Though parametricism has its roots in the digital animation techniques of the mid-1990s, it has only fully emerged in recent years with the development of advanced parametric design systems. Patrik Schumacher explains why parametricism has become the dominant, single style for avant-garde practice today and why it is particularly suited to large-scale urbanism as exemplified by a series of competition-winning masterplans by Zaha Hadid Architects. Copyright © 2009 John Wiley & Sons, Ltd.
The spatial organization of cities
  • A Berthaud
Berthaud, A 2004, The spatial organization of cities, http://alain-bertaud.com [Accessed 1st April 2010].
Public places urban spaces : the dimensions of urban design
  • M Carmona
  • T Heath
  • S Oc T And Tiesdell
Carmona, M Heath, T OC T and Tiesdell, S 2003, Public places urban spaces : the dimensions of urban design, Oxford, Architectural Press.
A New Global Style for Architecture and Urban Design
  • P Leach
Leach, P N 2009, A New Global Style for Architecture and Urban Design. Digital Cities, AD: Architectural Design, 14-23.
Convivial urban spaces : creating effective public places
  • H Shaftoe

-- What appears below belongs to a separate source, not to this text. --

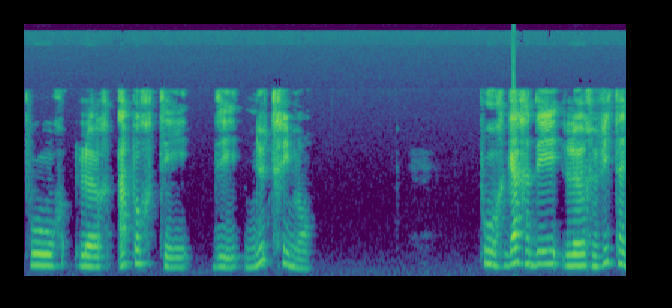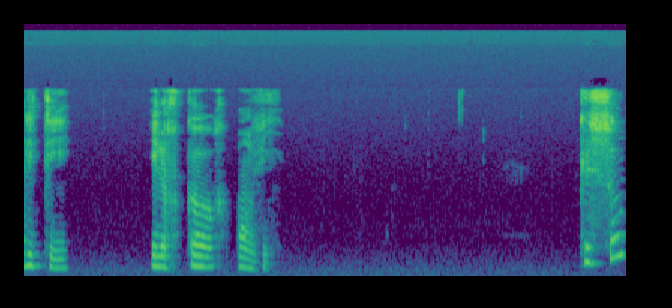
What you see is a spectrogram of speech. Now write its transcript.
pour leur apporter des nutriments, pour garder leur vitalité et leur corps en vie. Que sont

Shaftoe, H 2008, Convivial urban spaces : creating effective public places, Sterling, Earthscan, London, VA.